Finally, while both of us are in the house together, pluck up the enthusiasm to go into the attic and look for the wasps’ nests. When we had our loft insulated, the surveyor warned us there were six small tennis-ball sized sacs where wasp queens were over-wintering. If we get rid of them now, it’s a simple case of knocking the nests into bags and binning them. If we wait later in the year, they will become active and much more dangerous.

I hate the attic. P, who doesn’t have a head for heights, hasn’t been up there at all. It’s completely unlike the attic of my parents’ house, built in the 90s, with large rafters and a fitted light. It’s dark. Splinters come off the roof beams. The rafters are barely a foot apart and not very deep. The space has hardly been used for anything in the 70 years this house has been here, so it is beyond filthy. There are weird wires dangling around (an antenna?) It has now been insulated, and the insulation material is prickly asbestos. Worse, it has just been laid on top of the rafters, so you can no longer see where it is safe to tread and where not.

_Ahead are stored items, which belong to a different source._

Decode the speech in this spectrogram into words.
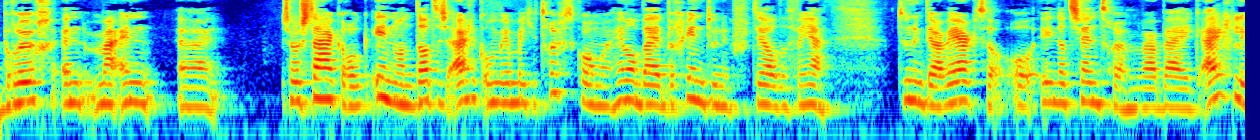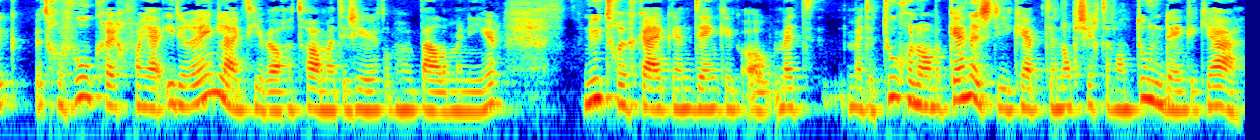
brug. En, maar en zo sta ik er ook in. Want dat is eigenlijk om weer een beetje terug te komen, helemaal bij het begin toen ik vertelde van ja, toen ik daar werkte in dat centrum, waarbij ik eigenlijk het gevoel kreeg van ja, iedereen lijkt hier wel getraumatiseerd op een bepaalde manier. Nu terugkijkend denk ik ook met, met de toegenomen kennis die ik heb ten opzichte van toen, denk ik ja,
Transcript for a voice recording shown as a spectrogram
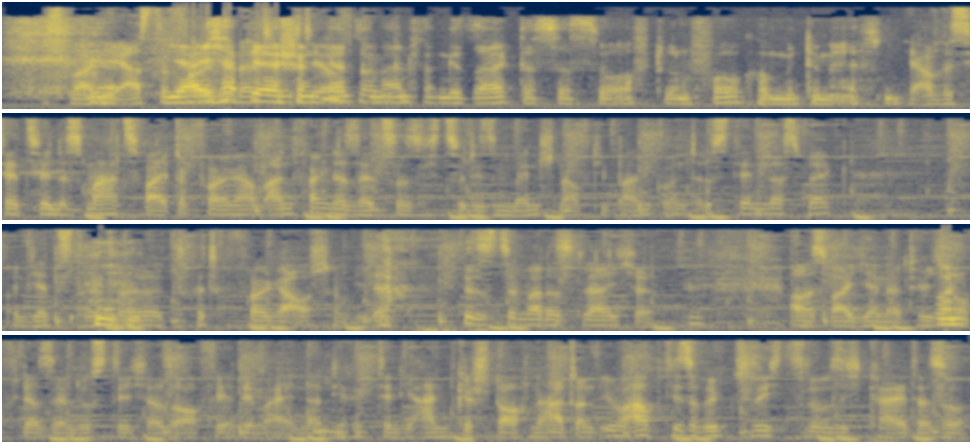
Das war die erste ja, Folge. Ja, ich habe ja schon ganz am Anfang gesagt, dass das so oft drin vorkommt mit dem Essen. Ja, bis jetzt jedes Mal. Zweite Folge am Anfang, da setzt er sich zu diesen Menschen auf die Bank und isst denen das weg. Und jetzt dritte, dritte Folge auch schon wieder. Das ist immer das Gleiche. Aber es war hier natürlich und auch wieder sehr lustig. Also auch wie er dem einen dann direkt in die Hand gestochen hat und überhaupt diese Rücksichtslosigkeit. Also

We heft a large MDF board into the attic to lay on top of the insulation so that I can crawl to the nearest visible tennis ball. I have to crawl holding a fluorescent tube in one hand like a light sabre. When I finally get there, I can see that the nest is very old indeed. It’s probably been there undisturbed for a decade. It’s broken around the middle and empty. After the effort of getting up there it’s a bit of a disappointment.

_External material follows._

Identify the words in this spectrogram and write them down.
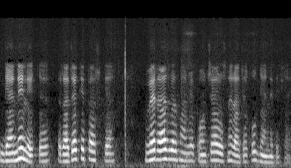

I give up trying to get to the other visible one. It’s completely the far side of the attic. If it too isn’t long since dead, pest control can come and deal with it if it becomes a problem. As for the other four which the surveyor saw but I can’t make out using my tube light — we’ll just have to hope that being smothered in asbestos has done for them.

Bah. On with the week. And on with trying to shake the nasty suspicion that the spider was in the coffee all along, and didn’t drown in dregs after I put the cup down…

Not sure…


Not sure…

Originally uploaded by nilexuk.

… I like there things you call “mornings”. Although I could get used to Full Yorkshire Breakfast,

The snow has melted from the roads but there is still plenty on the paths. People have trampled the verges where the crocuses were.